Chances are that Intel made the decision consider its CPU market competitor, AMD. After GlobalFoundries, which used to manufacture AMD's chips, put its 7-nm finFET program on hold last year, AMD decided to build all of its 7-nm CPUs and GPUs at TSMC. Intel almost monopolizes the CPU market, but its nerves are on edge as expectations are growing that AMD would expand its market share due to Intel’s delay in miniaturization. In this regard, some say that it was not easy for Intel, which does not think highly of the performance AMD’s products, to decide to produce its products at TSMC.


The U.S. government’s intensifying anti-Huawei campaign have probably also influenced Intel’s decision.
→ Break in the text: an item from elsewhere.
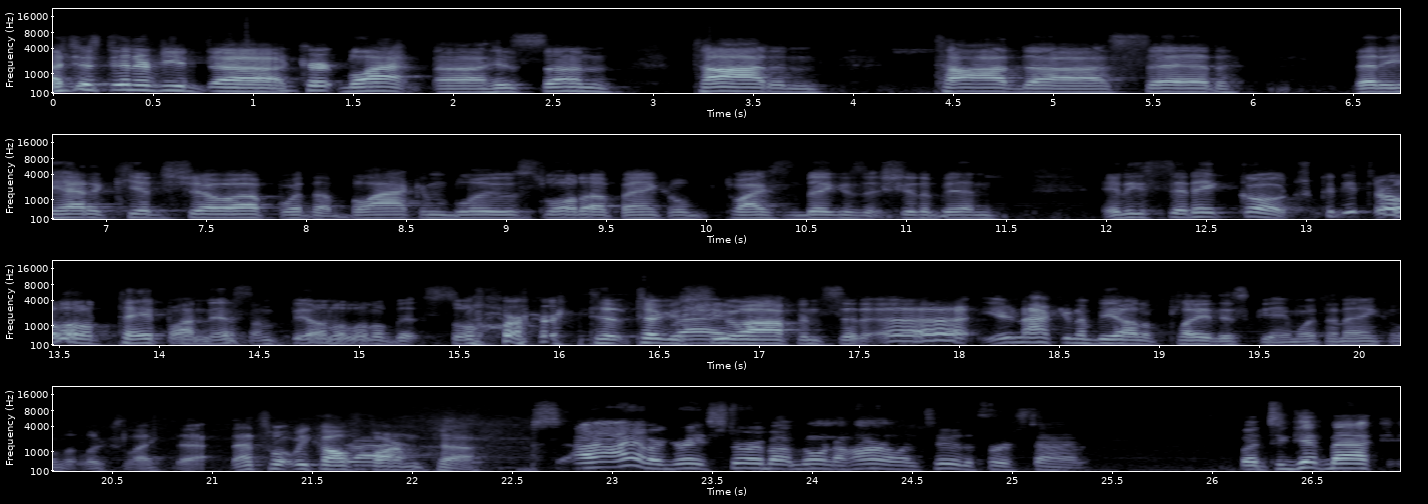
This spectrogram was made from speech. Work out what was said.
I just interviewed uh, Kurt Blatt, uh, his son Todd, and Todd uh, said that he had a kid show up with a black and blue swelled up ankle twice as big as it should have been. And he said, Hey, coach, could you throw a little tape on this? I'm feeling a little bit sore. T- took his Right. shoe off and said, uh, You're not going to be able to play this game with an ankle that looks like that. That's what we call Right. farm tough. I have a great story about going to Harlan too the first time. But to get back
Previously, TSMC, which produces most products of HiSilicon, the semiconductor design subsidiary of Huawei, said it would continue supplying products for Huawei despite the U.S. government's ban on the latter.
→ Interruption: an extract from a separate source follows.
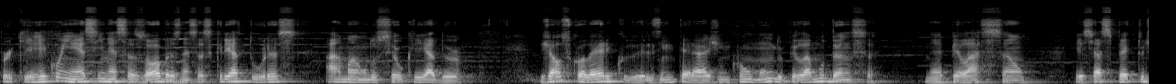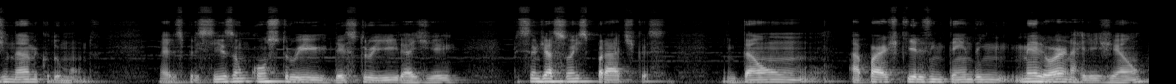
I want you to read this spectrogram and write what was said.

The aggressive sales strategy of Samsung Electronics’ foundry business division probably appealed to Intel. Samsung’s price offer to Intel was reportedly about 60 percent level of TSMC’s. Samsung quoted the cost of full mask sets which were even lower than the multi-layer mask service (MLM) sets that were introduced by TSMC to reduce costs for small quantity production. A mask is a type of films used to draw circuits on a wafer.

Samsung Foundry, which has secured a number of  big customers, is expected to see its performance rapidly improve until next year. In particular, the latest agreement with Intel will contribute to expanding the firm’s foundry sales. This is because the 14-nm process has a long period of maturity unlike the latest 7-nm extreme ultraviolet (EUV) process chosen by Qualcomm and NVIDIA. An official from a semiconductor firm said, “Currently, most sales in the foundry industry come from 10-nm to 14-nm processes. Since yield and performance have been verified, manufacturers can attract many customers with lower costs.”

Addressing Intel’s problems with CPU supply is highly likely to help Samsung Electronics’ memory business division as well. This is because the price of memory chips plunged in the first half of this year after Amazon and Google postponed investment in data centers due to the delay in supply of server CPUs. The demand for memory chips for PCs is also forecast to pick up when Intel secured an additional capacity of 14-nm production.

In addition, it is worth noting that Intel is a company that competes with Samsung Electronics for top spot in the world in terms of semiconductor sales. Market research firm IC Insights said that Samsung Electronics ranked top in terms of semiconductor sales with US$78.50 billion (93.22 trillion won) last year, followed by Intel with US$69.90 billion (83.01 trillion won). However, it also expected that Samsung with US$63.10 billion (74.93 trillion won) will hand over the throne to Intel with US$70.60 billion (83.84 trillion won) this year because of the sluggish memory market.